[[ DATA TO EXAMINE, beginning ]]
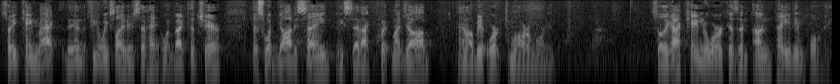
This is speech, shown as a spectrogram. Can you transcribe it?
So he came back then a few weeks later. He said, hey, I went back to the chair. This is what God is saying. He said, I quit my job and I'll be at work tomorrow morning. So the guy came to work as an unpaid employee.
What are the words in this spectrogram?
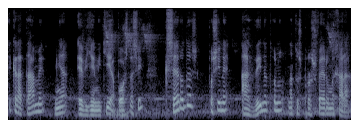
και κρατάμε μια ευγενική απόσταση ξέροντας πως είναι αδύνατο να τους προσφέρουμε χαρά.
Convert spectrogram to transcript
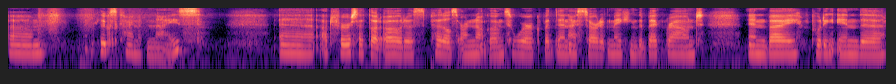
um, it looks kind of nice uh, at first I thought, oh, those petals are not going to work, but then I started making the background and by putting in the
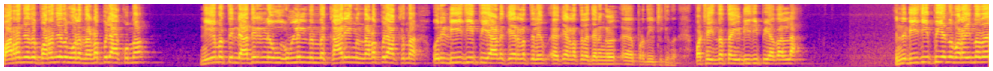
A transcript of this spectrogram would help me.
പറഞ്ഞത് പറഞ്ഞതുപോലെ നടപ്പിലാക്കുന്ന നിയമത്തിന്റെ അതിരിന് ഉള്ളിൽ നിന്ന് കാര്യങ്ങൾ നടപ്പിലാക്കുന്ന ഒരു ഡി ജി പി ആണ് കേരളത്തിൽ കേരളത്തിലെ ജനങ്ങൾ പ്രതീക്ഷിക്കുന്നത്. പക്ഷേ ഇന്നത്തെ ഈ ഡി ജി പി അതല്ല. ഇന്ന് ഡി ജി പി എന്ന് പറയുന്നത്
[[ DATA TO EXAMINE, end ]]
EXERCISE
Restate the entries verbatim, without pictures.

ANSWER BOX
This is speech, shown as a spectrogram. Can you transcribe it?
So he came back then a few weeks later. He said, hey, I went back to the chair. This is what God is saying. He said, I quit my job and I'll be at work tomorrow morning. So the guy came to work as an unpaid employee.
What are the words in this spectrogram?
και κρατάμε μια ευγενική απόσταση ξέροντας πως είναι αδύνατο να τους προσφέρουμε χαρά.
Convert spectrogram to transcript
um, it looks kind of nice uh, at first I thought, oh, those petals are not going to work, but then I started making the background and by putting in the
A transcript of this spectrogram would help me.
പറഞ്ഞത് പറഞ്ഞതുപോലെ നടപ്പിലാക്കുന്ന നിയമത്തിന്റെ അതിരിന് ഉള്ളിൽ നിന്ന് കാര്യങ്ങൾ നടപ്പിലാക്കുന്ന ഒരു ഡി ജി പി ആണ് കേരളത്തിൽ കേരളത്തിലെ ജനങ്ങൾ പ്രതീക്ഷിക്കുന്നത്. പക്ഷേ ഇന്നത്തെ ഈ ഡി ജി പി അതല്ല. ഇന്ന് ഡി ജി പി എന്ന് പറയുന്നത്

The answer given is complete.